1 March, 2023
The Fair Work Commission has recently decided that it will vary the Professional Employees Award 2020 to refine its coverage and to provide a greater safety net for those employees covered by the Award who frequently work in excess of 38 hours per week.
The Fair Work Commission has at its own initiative considered two issues in relation to the Professional Employees Award 2020 (“Award”):
(a) hours of work and overtime; and
(b) whether the coverage of the Award and the classifications are clear.
The Award has both occupational and industry coverage. The occupational coverage includes employees who perform professional engineering and professional scientific duties; and the industry coverage includes employers in the information technology industry, the quality auditing industry, the telecommunications services industry, and medical research institutes (and their relevant employees who are captured within the classifications of the Award).
We briefly describe the Commission’s decision below.
The Commission has decided that it is appropriate to vary the Award to provide the following (summarised):
Unless the employee’s contract provides an annual salary that is 25% or more in excess of the minimum annual wage under the Award for the employee’s classification:
(a) Employees must be paid for all hours worked in excess of 38 per week (at least at their appropriate hourly rate under the Award). This will include when the employee has left the workplace and is called to undertake more work, whether by returning to the workplace or assisting on the phone. (b) Employees will be entitled to a 115% penalty rate (plus the casual loading for casual employees) for all hours worked before 06:00 and after 22:00 on any day Monday to Saturday.
(c) Employees will be entitled to a 150% penalty rate (plus the casual loading for casual employees) for all hours worked on a Sunday or public holiday.
(d) Records must be kept of all hours worked which fit within any of the above three categories.

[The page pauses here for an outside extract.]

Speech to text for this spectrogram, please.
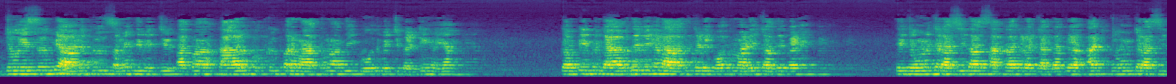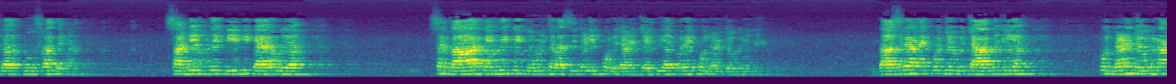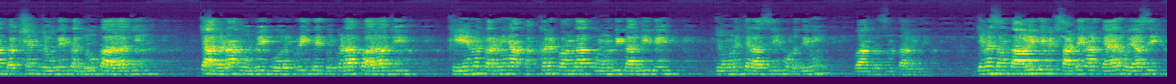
ਜੋ ਇਸ ਭਿਆਨਕ ਸਮੇਂ ਦੇ ਵਿੱਚ ਆਪਾਂ ਕਾਲ ਪੁਰਖ ਪਰਮਾਤਮਾ ਦੀ ਗੋਦ ਵਿੱਚ ਬੈਠੇ ਹੋਏ ਹਾਂ ਕਿਉਂਕਿ ਪੰਜਾਬ ਦੇ ਵੀ ਹਾਲਾਤ ਜਿਹੜੇ ਬਹੁਤ ਮਾੜੇ ਚੱਲਦੇ ਪਏ ਨੇ। ਤੇ ਜੂਨ 84 ਦਾ ਸਾਕਾ ਜਿਹੜਾ ਚੱਲਦਾ ਪਿਆ, ਅੱਜ ਜੂਨ 84 ਦਾ ਦੂਸਰਾ ਦਿਨ ਸਾਡੇ ਉੱਤੇ ਕੀ ਕੀ ਕਹਿਰ ਹੋਇਆ ਸਰਕਾਰ ਕਹਿੰਦੀ ਕਿ ਜੂਨ 84 ਜਿਹੜੀ ਭੁੱਲ ਜਾਣੀ ਚਾਹੀਦੀ ਹੈ ਪਰ ਇਹ ਭੁੱਲਣ ਯੋਗ ਨਹੀਂ। ਦਾਸਰਿਆਂ ਨੇ ਕੁਝ ਵਿਚਾਰ ਲਿਖੀ ਭੁੱਲਣ ਯੋਗ ਨਾ, ਬਖਸ਼ਣ ਜੋਗੇ ਕੱਲੂ ਕਾਰਾ ਜੀ। ਚਾਲਣਾ ਹੋਵੇ ਗੁਰਪ੍ਰੀਤ ਤੇ ਦੁਕੜਾ ਭਾਰਾ ਜੀ। ਖੇਮ ਕਰਨੀਆਂ ਅੱਖਰ ਪਾਉਂਦਾ ਖੂਨ ਦੀ ਲਾਲੀ ਦੇ ਜੂਨ 84 ਭੁੱਲਦੇ ਨਹੀਂ ਵਾਂਗਰ 47 ਦੇ। ਜਿਵੇਂ 47 ਦੇ ਵਿੱਚ ਸਾਡੇ ਨਾਲ ਕਹਿਰ ਹੋਇਆ ਸੀ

While the Commission has not decided to vary the classification definitions themselves, it has decided to clarify that an employee performing professional engineering duties or professional scientific duties—or employees performing professional information technology duties or quality auditing duties for employers in the information technology, quality auditing, or telecommunications services industry—must be classified in one of the Award’s classifications (unless the person is employed in a wholly or principally managerial position).
Employers should first confirm whether their employees are covered by the Award. If they are, employers should review those employees’ contracts and salaries to determine whether the employees may soon be entitled to additional pay and penalty rates (depending on their hours of work).
The Commission has not yet indicated when these amendments will come into effect (with the opportunity to make submissions having closed on Friday, 10 February 2023) but we expect it will be within the coming months.
This EMA Note is not comprehensive advice about your situation and does not cover all your obligations. If you require further information or advice, please contact your Consultant.
EMA Consulting is not a law firm and therefore does not provide legal advice or services. The information contained within this document and associated material is general in nature and should not be relied upon. If you require specific advice on a particular matter, we recommend that you contact EMA Consulting on 08 8203 1700. Subject to the matter at hand, your EMAC Consultant may recommend that you obtain formal legal advice. If formal legal advice is required, upon your written instruction EMAC will brief your matter to a legal practitioner for this purpose. The contents of this document and associated materials do not represent legal advice.